Genre as Context in the Alliterative Morte Arthure
Arthuriana 20.2 (2010)
Genre remains an important context for teaching and understanding literature. The genre of the Alliterative Morte is epic-heroic. This genre is dominated by a focus on heroes and their concern with honor, glory and martial achievement. Such values and heroes have potentially tragic consequences, but such tragedy and the genre which surrounds it are celebrating, not condemning, Arthurian heroism and martial deeds.

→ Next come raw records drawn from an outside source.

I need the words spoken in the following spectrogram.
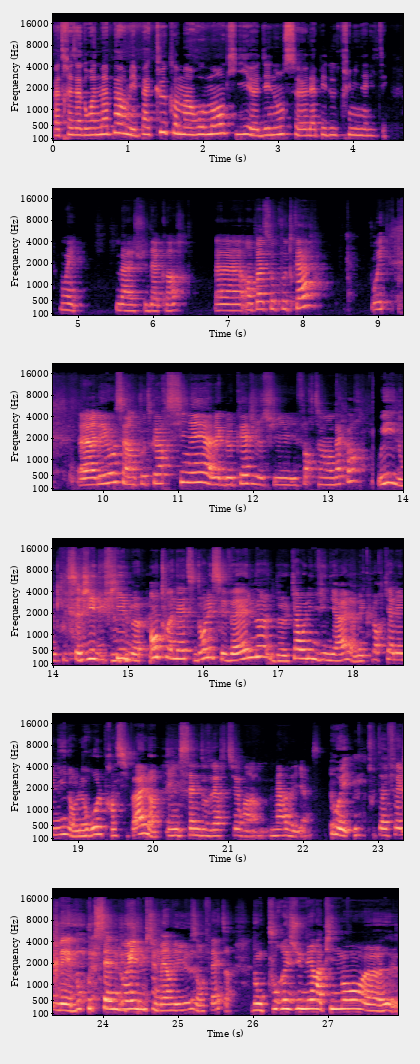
pas très adroit de ma part, mais pas que comme un roman qui euh, dénonce la pédocriminalité. Oui, bah, je suis d'accord. On passe au coup de cœur? Oui. Euh, Léo, c'est un coup de cœur ciné avec lequel je suis fortement d'accord. Oui, donc il s'agit du film Antoinette dans les Cévennes de Caroline Vignal avec Laure Calamy dans le rôle principal. Et une scène d'ouverture hein, merveilleuse. Oui, tout à fait. Mais beaucoup de scènes film sont merveilleuses en fait. Donc pour résumer rapidement, euh,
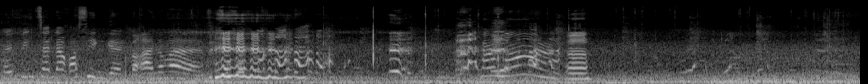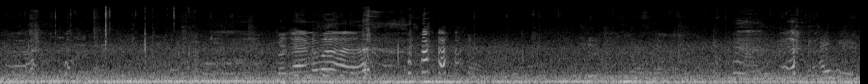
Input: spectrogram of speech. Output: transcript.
May pinsan ako single, baka naman. Come on! Ah, Baka naman. I hate.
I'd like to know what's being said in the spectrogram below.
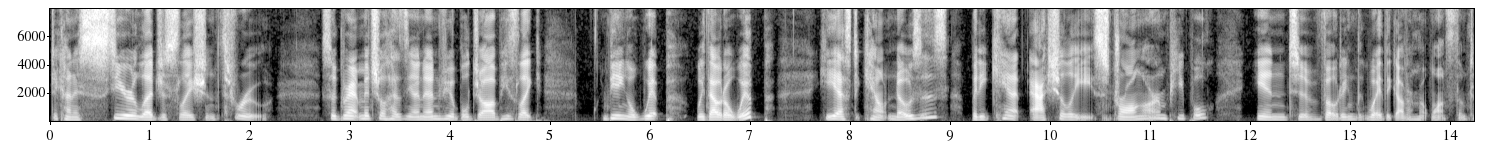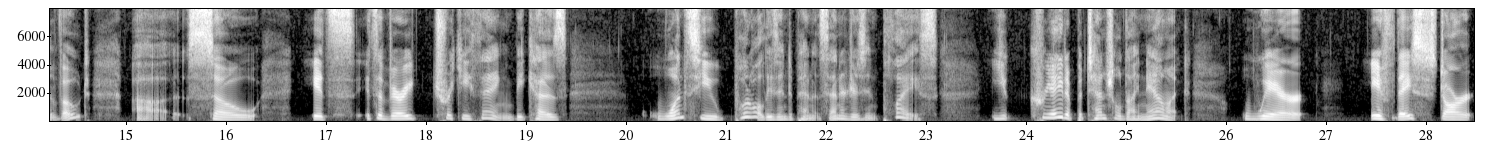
to kind of steer legislation through. So Grant Mitchell has the unenviable job. He's like being a whip without a whip. He has to count noses, but he can't actually strong arm people into voting the way the government wants them to vote. Uh, so it's it's a very tricky thing because once you put all these independent senators in place, you create a potential dynamic where if they start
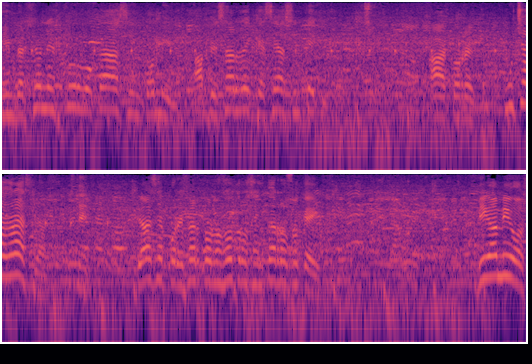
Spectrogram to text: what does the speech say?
En versiones turbo cada 5000, a pesar de que sea sintético. Ah, correcto. Muchas gracias. Gracias por estar con nosotros en Carros OK. Bien amigos,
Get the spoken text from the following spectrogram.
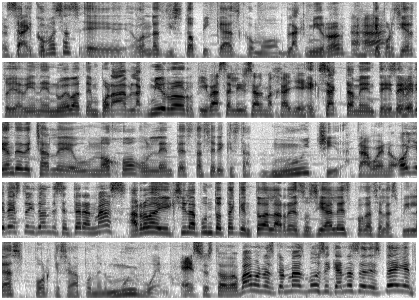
O sea, como esas eh, ondas distópicas como Black Mirror, Ajá. que por cierto ya viene nueva temporada Black Mirror. Y va a salir Salma Hayek. Exactamente, Sí. deberían de echarle un ojo, un lente a esta serie que está muy chida. Está bueno. Oye, de esto y dónde se enteran más. Arroba Gixila.tech en todas las redes sociales, póngase las pilas porque se va a poner muy bueno. Eso es todo. Vámonos con más música, no se despeguen.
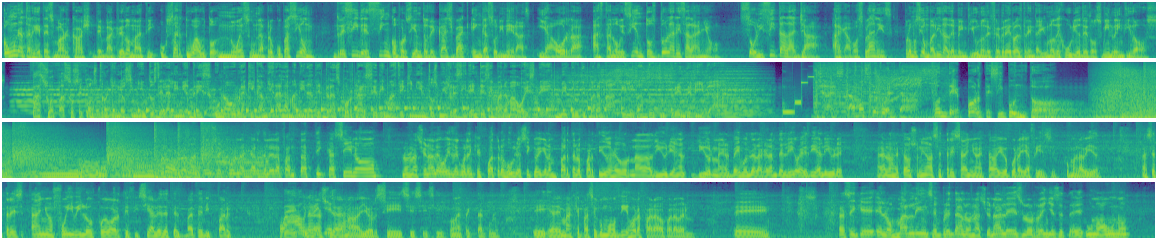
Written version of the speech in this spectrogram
Con una tarjeta Smart Cash de Bacredo Mati, usar tu auto no es una preocupación. Recibe 5% de cashback en gasolineras y ahorra hasta 900 dólares al año. Solicítala ya. Hagamos planes. Promoción válida del 21 de febrero al 31 de julio de 2022. Paso a paso se construyen los cimientos de la Línea 3, una obra que cambiará la manera de transportarse de más de 500.000 residentes de Panamá Oeste. Metro de Panamá, elevando tu tren de vida. Ya estamos de vuelta con Deportes y Punto. Volvemos entonces con la cartelera Fantastic Casino. Los nacionales hoy recuerden que es 4 de julio, así que hoy gran parte de los partidos es jornada diurna, diurna en el béisbol de las grandes ligas, hoy es día libre en los Estados Unidos. Hace tres años estaba yo por allá, fíjense cómo es la vida. Hace tres años fui y vi los fuegos artificiales desde el Battery Park Wow, de la ciudad de. Nueva York. Sí, sí, sí, sí, fue un espectáculo. Eh, y además que pasé como 10 horas parado para verlo. Eh, así que eh, los Marlins se enfrentan a los Nacionales, los Rangers eh, uno a uno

All literary criticism is dependent upon contexts: that of the critic if nothing else, but also that of the original author and text. To take a notable example from Greek Drama, the comic poet Aristophanes probably would not have written so many plays devoted to pan-Hellenic peace had he not been writing during the destruction and divisiveness of the Peloponnesian War. Or, to take a medieval Arthurian example, the tragic emphases and simultaneously positive and negative portrayal of warfare in Sir Thomas Malory’s Le Morte Darthur no doubt owe something to the turmoil of the equally divisive Hundred Years War and Wars of the Roses, against which bloody backdrops Malory assembled and created his Arthuriad